Acacia ausfeldii, commonly known as Ausfeld's wattle or whipstick cinnamon wattle, is a shrub species that is endemic to south-eastern Australia. It grows to between 1 and 4 metres high and has phyllodes that are 2 to 7 cm long and 2 to 6 mm wide. The yellow globular flowerheads appear in groups of two or three in the axils of the phyllodes in August to October, followed by straight seed pods which are 4 to 9 cm long and 2 to 4 mm wide.
Acacia macradenia is also known as the zig-zag wattle, which derives from its zig-zag stem growth pattern. Another name used to identify A. macradenia is the 'bed of rivers'. Distinguishing features include alternating phyllodes, yellow globular clusters growing at the forks of the branches and a 'zig-zag' stem.
Acacia tenuissima, commonly known as narrow-leaved wattle, broom wattle, minyana, slender mulga or slender wattle, is a shrub belonging to the genus Acacia and the subgenus Juliflorae endemic to temperate and tropical areas of Australia. Indigenous Australians the Kurrama peoples know the plant as Janangungu and the Banyjima know it as Murruthurru.
Acacia brachybotrya, commonly known as grey mulga or grey wattle, is a shrub belonging to the genus Acacia and the subgenus Phyllodineae that is endemic to Australia.
Acacia pickardii, commonly known as Pickard's wattle or birds nest wattle, is a tree or shrub belonging to the genus Acacia and the subgenus Phyllodineae native to eastern Australia. It is listed as a vulnerable species according to Environment Protection and Biodiversity Conservation Act 1999.
Acacia wilhelmiana, commonly known as dwarf nealie, Wilhelmi’s wattle and mist wattle, is a shrub belonging to the genus Acacia and the subgenus Plurinerves native to the mallee region of central and eastern Australia.
Acacia doratoxylon, commonly known as currawang, lancewood, spearwood or coast myall, is a shrub or tree belonging to the genus Acacia and the subgenus Juliflorae that is native to eastern and south eastern Australia.

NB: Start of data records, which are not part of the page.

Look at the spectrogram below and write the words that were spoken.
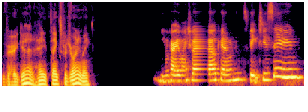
very good. Hey, thanks for joining me. You're very much welcome. Speak to you soon.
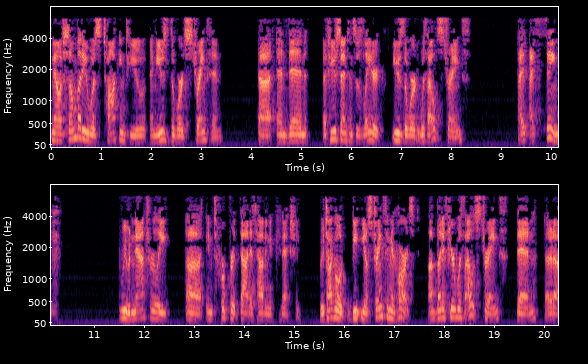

Acacia leptostachya, commonly known as Townsville wattle or slender wattle, is a shrub or small tree belonging to the genus Acacia and the subgenus Juliflorae that is native to north eastern Australia.